Fig. 4: Details of the drawer front of the top long drawer, using an infrared camera. The mottled original red-and-black ground is visible under infrared light. Photo by Joe Mikuliak.

Fig. 5: Detail of the drawer front of the top long drawer with the original brass pull removed. The later varnish coats and strengthening of the gilt and pen work was done with the brass in place. The original japanner’s work is visible without later enhancements under the brass pulls. In comparison with the later work, the original gilt and drawn pen work has a greater delicacy. The red ground color is also visible.

Ultimately, without a broad range of the early work of John Brocas to examine, we cannot know what influence he had on Boston’s furniture makers. Nevertheless, this high chest made at the end of his life represents an unusual opportunity to investigate the work of a cabinetmaker who had to navigate stylistic changes as well as technical developments in his craft to satisfy his clients, while continuing to work efficiently at his trade. We are now able to appreciate the work of this early American furniture maker whose life was known, but whose art was a mystery before this exciting discovery.

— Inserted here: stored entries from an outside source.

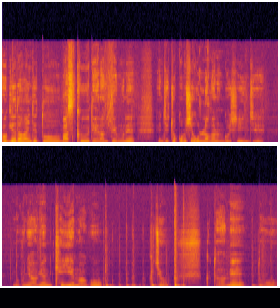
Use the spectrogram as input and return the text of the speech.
거기에다가 이제 또 마스크 대란 때문에 이제 조금씩 올라가는 것이 이제 누구냐면 KM하고 그죠? 그 다음에 또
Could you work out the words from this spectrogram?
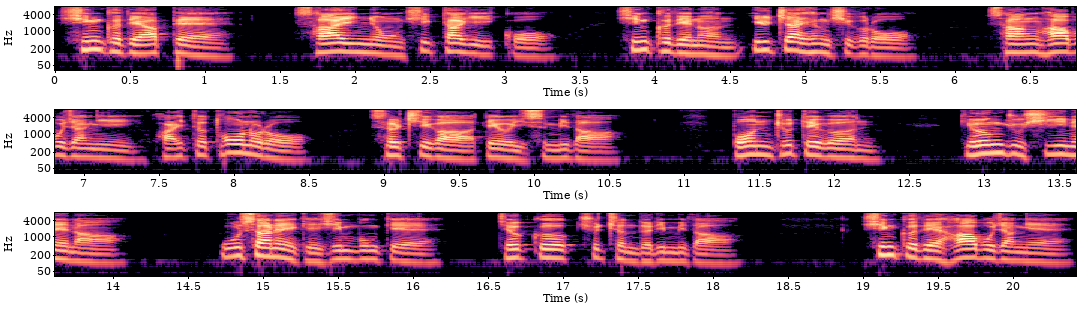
싱크대 앞에 4인용 식탁이 있고 싱크대는 일자 형식으로 상하부장이 화이트 톤으로 설치가 되어 있습니다. 본 주택은 경주 시내나 울산에 계신 분께 적극 추천드립니다. 싱크대 하부장에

1. Brocas was a fully trained craftsman when he came to Boston; Benno Forman credited Brocas as introducing the William and Mary chest to the city. See Benno M. Forman “The Chest of Drawers in America, 1635-1730: The Origins of the Joined Chest of Drawers,” Winterthur Portfolio 20, no. 1 (Spring 1985): 21–26. See Edward S. Cooke Jr., “Newest Fashion Case Furniture in Boston, 1690-1725: A Transatlantic View,” p. 38, for a contemporary consideration of early eighteenth-century Boston cabinetmakers in Brock Jobe and Gerald W. R. Ward, ed., Boston Furniture 1700-1900 (Colonial Society of Massachusetts, 2016).

2. The graphite inscriptions were likely added either by Brocas or by the japanner when it entered his shop. A japanned Boston high chest is similarly inscribed on the back of the drawers with the name of the maker, John Pimm. Nancy E. Richards and Nancy Goyne Evans, New England Furniture at Winterthur: Queen Anne and Chippendale Periods (Winterthur Museum, 1997), cat. no. 160, pp. 307-310.

3. For the most recent investigation of japanning in Boston, see Tara Cederholm and Christine Thomson, “‘Tortoiseshell & Gold’: Robert Davis and the Art of Japanning in Eighteenth-Century Boston,” Brock Jobe and Gerald Ward, eds., Boston Furniture, 1700-1900 (Boston: Colonial Society of Massachusetts, 2016). This article can also be accessed online: 


4. The Dietrich high chest was sold at F. O. Bailey, Portland, Maine, July 19, 1977. It sold again at Christie’s, New York, May 5, 1979. The chest’s provenance prior to the early twentieth century is unknown. 


5. Adam Bowett, English Furniture, 1660–1714: From Charles II to Queen Anne (Woodbridge, Suffolk: Antique Collectors’ Club, 2002),  49. Bowett refers to these details as “first-phase” construction, dating from 1670–1700. The double-bead moulding was commonly used after 1700.

6. Cederholm and Thomson, 61-63. Correspondence between Tara Cederholm and Chris Storb, June 2020.

Christopher Storb  is a furniture conservator, woodworking historian, and wood artist. Please send comments and related research to, or call 610.212.5528.      



This article was originally published in the Autumn 2020 issue of Antiques & Fine Art magazine, a fully digitized version of which is available at AFA is affiliated with